Foreign Tax Credit Compliance Tips
Foreign Sourced Qualified Dividends and Gains
If you have received foreign sourced qualified dividends and/or capital gains (including long-term capital gains, unrecaptured section 1250 gain, and/or section 1231 gains) that are taxed in the U.S. at a reduced tax rate, you must adjust the foreign source income that you report on Form 1116, line 1a.
How do I make the adjustment?
- Form 1116 Instructions - See the detailed instructions for “Foreign Qualified Dividends and Capital Gains (Losses)”.
- Generally, if the foreign sourced income was taxed at the 0% rate, then you must exclude the income from your foreign source income (Form 1116 line 1a).
- Generally, if the foreign sourced income was taxed at the 15% rate, then you must multiply that foreign sourced income by 0.4286 and include only that amount in your foreign source income on Form 1116, line 1a.
I received a Schedule K-1 that reports qualified dividends and/or capital gains and foreign source income. What amount do I include on Form 1116, line 1a as foreign source income?
- The flow through entity should provide details of any qualified dividends and/or capital gains that have been included on the Foreign Transaction reporting (Partnership Schedule K-1 line 16 or S Corporation Schedule K-1 line 14) as income to be sourced at the partner level or foreign income already sourced at the partnership level.
- If Schedule K-1 reports qualified dividends and/or capital gains and foreign source income, but does not provide the necessary detail to determine the amount of the qualified dividends and/or capital gains that is foreign source income, you should contact the partnership or S corporation for the necessary details.
- Any foreign sourced qualified dividends and/or capital gains reported on Schedule K-1 will require the adjustments discussed above in "How do I make the adjustment?."
Interest Expense Apportioned
You must apportion interest expense between the U.S. and foreign source income using an asset method. See Publication 514 for more information on the asset methods.
Am I required to apportion interest expense even if I borrow the money in the U.S.?
Yes. Money is fungible - it can be borrowed anywhere, and it can be spent or invested anywhere and for any purpose. For this reason, you are required to apportion all interest expense between the U.S. and foreign source income.
What types of interest expense am I required to apportion?
All interest expense must be apportioned against both the U.S. and foreign source income. This includes home mortgage interest, business interest, investment interest expense, passive activity interest, and partnership interest.

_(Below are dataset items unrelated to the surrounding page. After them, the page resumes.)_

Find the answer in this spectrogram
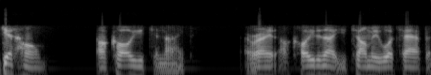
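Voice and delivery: ordinary talk

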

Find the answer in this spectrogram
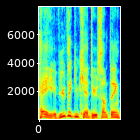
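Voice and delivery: ordinary talk

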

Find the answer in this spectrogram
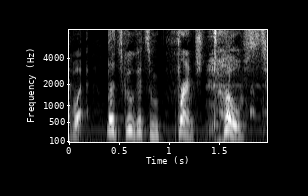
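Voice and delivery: angry delivery. Retelling a scene where the character was so mad: imitating a mad delivery. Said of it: "And he was so mad".

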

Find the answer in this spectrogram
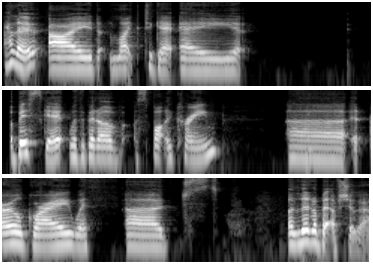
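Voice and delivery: put-on, assumed British English accent. Performing a line after agreeing to try: put-on English accent. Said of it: "That was a better English accent".

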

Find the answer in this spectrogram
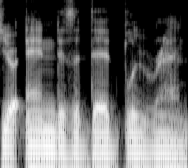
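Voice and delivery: ordinary delivery

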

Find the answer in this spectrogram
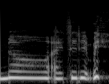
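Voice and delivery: put-on very high, sweetened, nice voice. Recapping a show, acting out Teresa trying to convince Armando: imitating Teresa's nicer tone. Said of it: "even her tone of voice changes".

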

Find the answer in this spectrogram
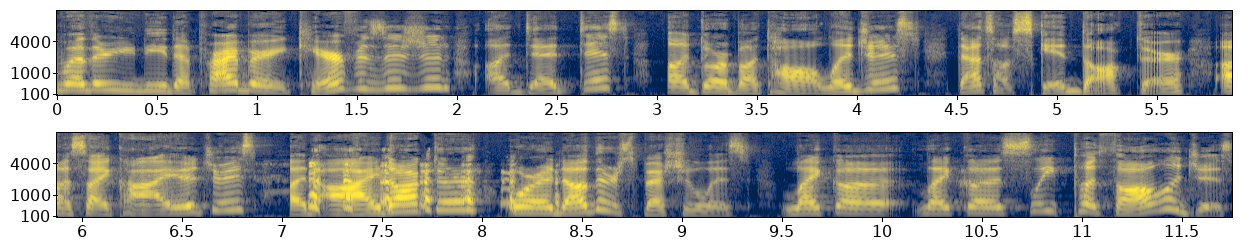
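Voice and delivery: goofy, nerdy voice. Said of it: "whatever this voice is, it telling you about ZocDoc".

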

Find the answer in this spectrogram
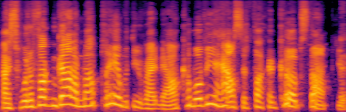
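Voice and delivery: put-on, mock-angry, threatening-sounding voice. Retelling the reply after calling Mark, imitating Mark's angry threat. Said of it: "He'd be like".

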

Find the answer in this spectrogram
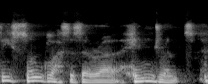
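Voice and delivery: ordinary talk, nothing marked

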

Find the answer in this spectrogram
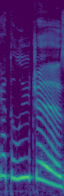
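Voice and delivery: high, slow, urgent delivery.

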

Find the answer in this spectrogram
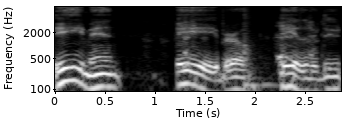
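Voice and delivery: mellow, spaced-out, laid-back stoner voice. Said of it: "I made him sound like the stoner from The Simpsons".

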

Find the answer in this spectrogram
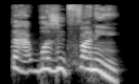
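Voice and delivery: very high, indignant, angry yell. Joe, after a struggle, yells at the boy who tricked him, shouting. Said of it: "Joe shouted".

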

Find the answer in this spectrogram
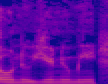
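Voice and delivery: ordinary talk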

Is there a de minimis exception to the interest apportionment rules?
Yes. If you are a U.S. citizen, resident alien, or a domestic estate, and your gross foreign source income (including any income excluded on Form 2555 or Form 2555-EZ) does not exceed $5,000, you can allocate all of your interest expense to U.S. source income.
Where do I report the apportioned interest expense?
Interest expense that has been apportioned to foreign source income is reported on Form 1116, lines 4a and 4b.
My Schedule K-1 reports interest expense. How do I apportion that?
- You must apportion the interest expense that has been reported on Schedule K-1, line 16g (partnership) and line 14g (S corporation).
- See Publication 514 for the general rules on apportioning interest expense that has been reported to you on Schedule K-1.
Do I need to apportion charitable contributions against foreign source income?
No. Charitable contributions DO NOT reduce your foreign source income. Do not report them on Form 1116.
Foreign Tax Withheld and Income Tax Treaties
The amount of foreign tax that qualifies as a credit is not necessarily the amount of tax withheld by the foreign country. If you are entitled to a reduced rate of foreign tax based on an income tax treaty between the U.S. and a foreign country, only that reduced tax qualifies for the credit. Include on Form 1116 line 8 ONLY the amount of creditable taxes. Amounts for which you are not legally liable (such as taxes in excess of the treaty rate) should be excluded from the amount reported on line 8.
Tools and Links
For more information on claiming a foreign tax credit, the following information is available:
International Information on irs.gov
Publication 514 Foreign Tax Credit for Individuals
Publication 901 U.S. Tax Treaties
Form 1116 Foreign Tax Credit
Form 1118 Foreign Tax Credit - Corporations
Foreign Tax Credit